Omit the images, then repeat the listing exactly.

☆ ☆ ☆ ☆ ☆ ☆ ☆

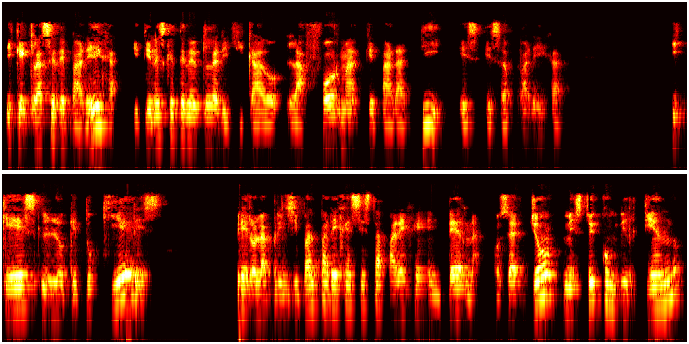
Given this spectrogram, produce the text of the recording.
¿Y qué clase de pareja? Y tienes que tener clarificado la forma que para ti es esa pareja y qué es lo que tú quieres. Pero la principal pareja es esta pareja interna. O sea, yo me estoy convirtiendo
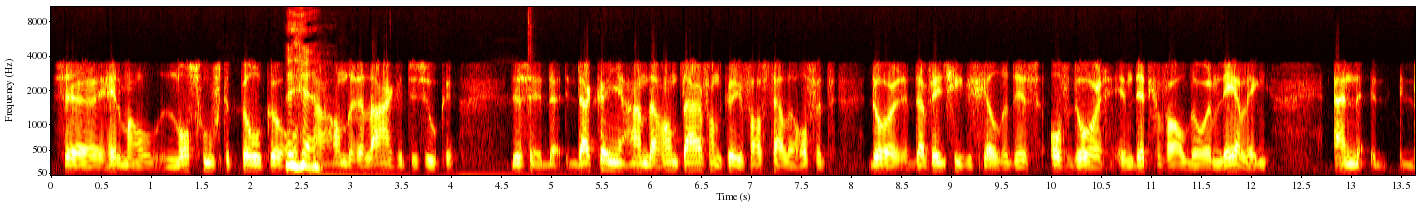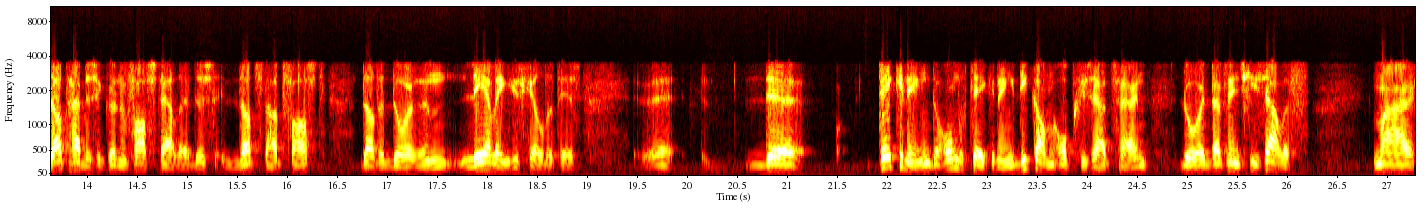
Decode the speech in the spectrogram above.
ze helemaal los hoeft te pulken of Ja. naar andere lagen te zoeken. Dus eh, daar kun je aan de hand daarvan kun je vaststellen of het door Da Vinci geschilderd is of door, in dit geval door een leerling. En dat hebben ze kunnen vaststellen. Dus dat staat vast dat het door een leerling geschilderd is. Eh, de tekening, de ondertekening, die kan opgezet zijn door Da Vinci zelf. Maar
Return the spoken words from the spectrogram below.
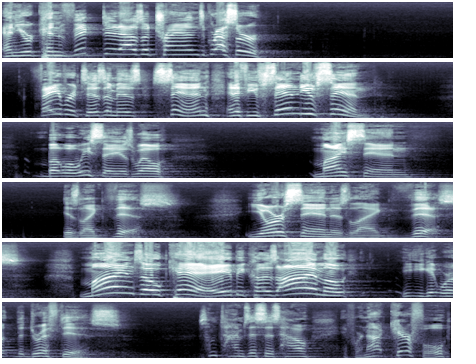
and you're convicted as a transgressor. Favoritism is sin, and if you've sinned, you've sinned. But what we say is, well, my sin is like this. Your sin is like this. Mine's okay because I'm okay. You get where the drift is. Sometimes this is how, if we're not careful,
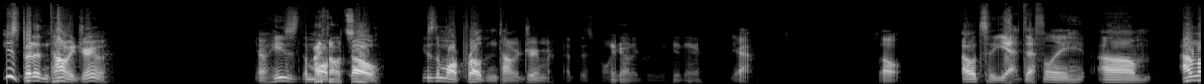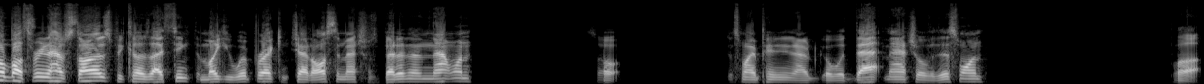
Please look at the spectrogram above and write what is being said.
he's better than Tommy Dreamer. You know, he's the more pro. so. He's the more pro than Tommy Dreamer at this point. I gotta agree with you there. Yeah. So I would say yeah, definitely. Um I don't know about three and a half stars because I think the Mikey Whipwreck and Chad Austin match was better than that one. So just my opinion, I would go with that match over this one. But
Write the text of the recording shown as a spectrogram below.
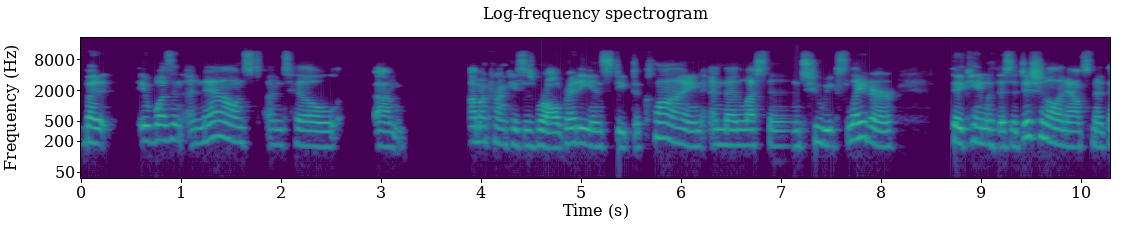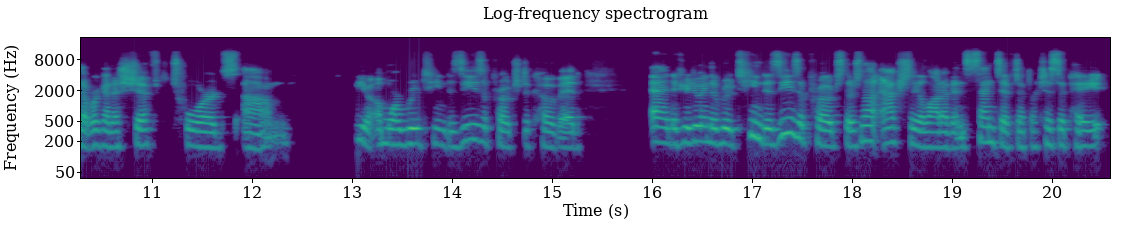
But it wasn't announced until um, Omicron cases were already in steep decline. And then less than two weeks later, they came with this additional announcement that we're going to shift towards um, you know a more routine disease approach to covid and if you're doing the routine disease approach there's not actually a lot of incentive to participate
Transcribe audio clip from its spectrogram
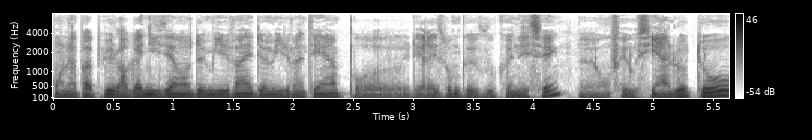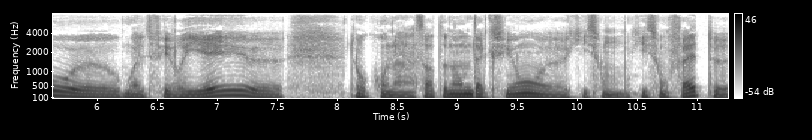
on n'a pas pu l'organiser en 2020 et 2021 pour euh, les raisons que vous connaissez. Euh, on fait aussi un loto euh, au mois de février. Euh, donc on a un certain nombre d'actions euh, qui sont qui sont faites euh,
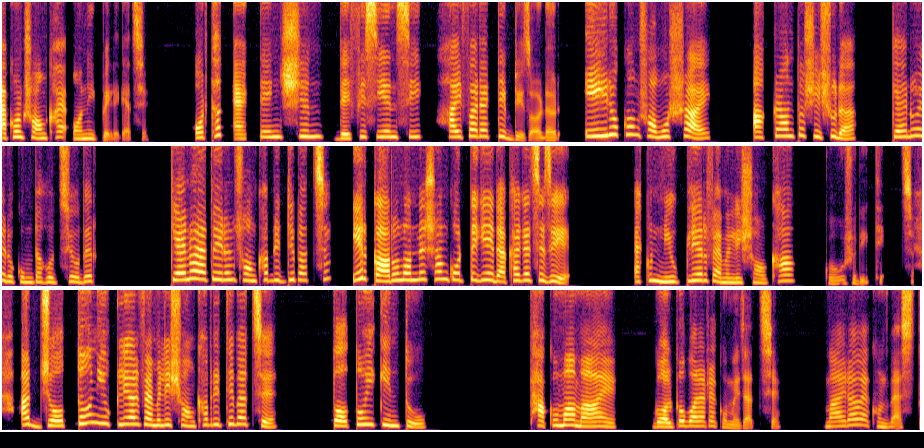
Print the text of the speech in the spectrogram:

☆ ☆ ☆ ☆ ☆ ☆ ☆

- [Answer below]
Given this spectrogram, produce the text of the recording.
¿Y qué clase de pareja? Y tienes que tener clarificado la forma que para ti es esa pareja y qué es lo que tú quieres. Pero la principal pareja es esta pareja interna. O sea, yo me estoy convirtiendo
Decode the speech in the spectrogram above.
ze helemaal los hoeft te pulken of Ja. naar andere lagen te zoeken. Dus eh, daar kun je aan de hand daarvan kun je vaststellen of het door Da Vinci geschilderd is of door, in dit geval door een leerling. En dat hebben ze kunnen vaststellen. Dus dat staat vast dat het door een leerling geschilderd is. Eh, de tekening, de ondertekening, die kan opgezet zijn door Da Vinci zelf. Maar
Return the spoken words from the spectrogram below.
and you're convicted as a transgressor. Favoritism is sin, and if you've sinned, you've sinned. But what we say is, well, my sin is like this. Your sin is like this. Mine's okay because I'm okay. You get where the drift is. Sometimes this is how, if we're not careful,
Please look at the spectrogram above and write what is being said.
he's better than Tommy Dreamer. You know, he's the more pro. so. He's the more pro than Tommy Dreamer at this point. I gotta agree with you there. Yeah. So I would say yeah, definitely. Um I don't know about three and a half stars because I think the Mikey Whipwreck and Chad Austin match was better than that one. So just my opinion, I would go with that match over this one. But
Write the text of the recording shown as a spectrogram below.
But it wasn't announced until um, Omicron cases were already in steep decline. And then less than two weeks later, they came with this additional announcement that we're going to shift towards um, you know a more routine disease approach to covid and if you're doing the routine disease approach there's not actually a lot of incentive to participate
Transcribe audio clip from its spectrogram
on n'a pas pu l'organiser en 2020 et 2021 pour euh, les raisons que vous connaissez. Euh, on fait aussi un loto euh, au mois de février. Euh, donc on a un certain nombre d'actions euh, qui sont qui sont faites euh,
Print the text of the speech in the spectrogram:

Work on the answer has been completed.